March 26, 2011 By Anne Pryor
Funny thing, shoes. They’re the first thing that people look at and judge you on. You know it -what do you look at when you first meet people, are interviewing candidates for a job or when people are lined up in church to go to communion? Their shoes.
Thirty days ago my dear aunt Carol died suddenly and I, along with my two uncles and their lovely wives, planned Carol’s wake and funeral. I had never done this before so I didn’t know what to expect. We called a funeral home that had been recommended to us and one that Carol had done some educational programs with.
Carol was an expert in handling palliative care and end of life issues especially for cancer patients and their families. (This is an important step, to get the right funeral home, with a good reputation, space, kind people and people that the church likes to work with. Call the parish office to see which funeral home they suggest and like to work with, it makes the process much easier.)
We arrived at the funeral home and met our mortician, Brandon. Yep, I looked at Brandon’s shoes. Guess what. They were brown, worn, dirty and unpolished. I judged him quickly; unprofessional. I didn’t make a good first meaningful connection. A bit harsh, even for me, but, I’m a high J on the Myers Briggs scale. That means I move fast and I’m plan full and I’m very decisive. We had many things to do in a very short time, not to mention that we were in Salt Lake City, away from my home in Minneapolis, and we only had a few days to get many things done in preparation for Carol’s funeral.
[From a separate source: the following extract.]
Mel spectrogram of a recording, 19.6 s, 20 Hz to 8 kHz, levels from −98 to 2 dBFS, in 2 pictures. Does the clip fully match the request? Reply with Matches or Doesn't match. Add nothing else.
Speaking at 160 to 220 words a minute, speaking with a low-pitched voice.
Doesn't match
I had assumed that we’d spend maybe an hour with Brandon at the funeral home. After all, I knew exactly what Carol wanted – to be cremated, a simple service and very elegant. Well three (yes 3) hours later we were still with Brandon. No matter what I tried I couldn’t get Brandon to speed up the process. He was methodical, well rehearsed and slow. I kept saying, “Okay, Brandon, that’s good, what’s next?” he kept saying, in the slowest most unemotional yet empathetic manner, “Next we’ll do this, Anne.”
I was so emotionally drained after our three and a half hour meeting that I didn’t want to go back the next day to proof the programs, prayer cards and DVD photo presentation. This time, I decided that I’d change my mental approach. I met Brandon where he was and slowed down to meet his style.
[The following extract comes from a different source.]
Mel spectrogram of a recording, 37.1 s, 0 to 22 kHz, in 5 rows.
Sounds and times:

I had many rounds of changes to the programs – I’m a bit of a perfectionist when it comes to creative formats, especially for Carol. First, the fonts were too big, then they were too small, then spacing was off, then I wanted the prayer centered on the back… Well, each time I wanted to make a change Brandon’s response was, “I’m happy to do that, Anne, not a problem.”
After hearing his compassionate response more than five times I began to respect Brandon and to appreciate his deliberate and disciplined approach. He was successful at helping people in their time of loss. He was calm and patient. He didn’t judge me for wanting to make all of those changes. He really did understand the process and he had fine tuned it to meet the customer/families needs.
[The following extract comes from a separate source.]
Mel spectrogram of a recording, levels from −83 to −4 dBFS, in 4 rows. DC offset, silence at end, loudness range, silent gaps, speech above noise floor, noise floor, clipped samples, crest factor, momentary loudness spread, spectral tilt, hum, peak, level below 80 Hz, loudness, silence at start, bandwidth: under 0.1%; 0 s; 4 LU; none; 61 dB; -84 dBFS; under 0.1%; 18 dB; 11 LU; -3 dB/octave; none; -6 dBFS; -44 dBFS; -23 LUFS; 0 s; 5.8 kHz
Everything went beautifully for Carol’s prayer service and funeral. I’m grateful to Brandon. We did make a meaningful connection. I told him so upon his return from a muddy cemetery. Hence the bad shoes.
March 13, 2011 By Anne Pryor
Two weeks ago I was called to UT for a family emergency. My dear Aunt Carol, more a sister, mother and best friend to me, had a blood clot that traveled to her heart. She just had hernia surgery and it was supposed to be an outpatient surgery – no complications, but, there were.
My aunt died on 2/28/11. She was only 67 and she had retired on January 6, 2011. She didn’t even get to collect her first 401K distribution. Carol was an amazing woman and I knew it. She started the first cancer wellness house, cancer preventative treatments, cancer support groups, innovative palliative care, end of life and ethics programs in UT. Her programs were models for the nation.
Carol was a pioneer and her colleagues, professional associates at St. Mark’s Hospital, where she served as a Clinical Nurse Specialist, held two touching memorial services for her. Hundreds of doctors, nurses and staff came to share their stories, cry buckets of tears and talk about how they would never manage without her. Carol asked the hard questions. She moved human beings from this life to the next and helped families left behind understand the whys.
I loved my dear aunt and my life is changed because of her. It’s time for all of us to live while we’re living. Carol used her best dishes every day and she shared them with others. She left a legacy of care and compassion like no other. She made meaningful connections that bridge this lifetime.
In her memory, I’d like to invite you to think about your legacy. I’ve attached a document titled What My Family Should Know.
Make sure that your memory and how you want your passing and things cared for is documented. This document will ensure that your survivors can easily and effortlessly carry out your wishes.
Be well, my friends,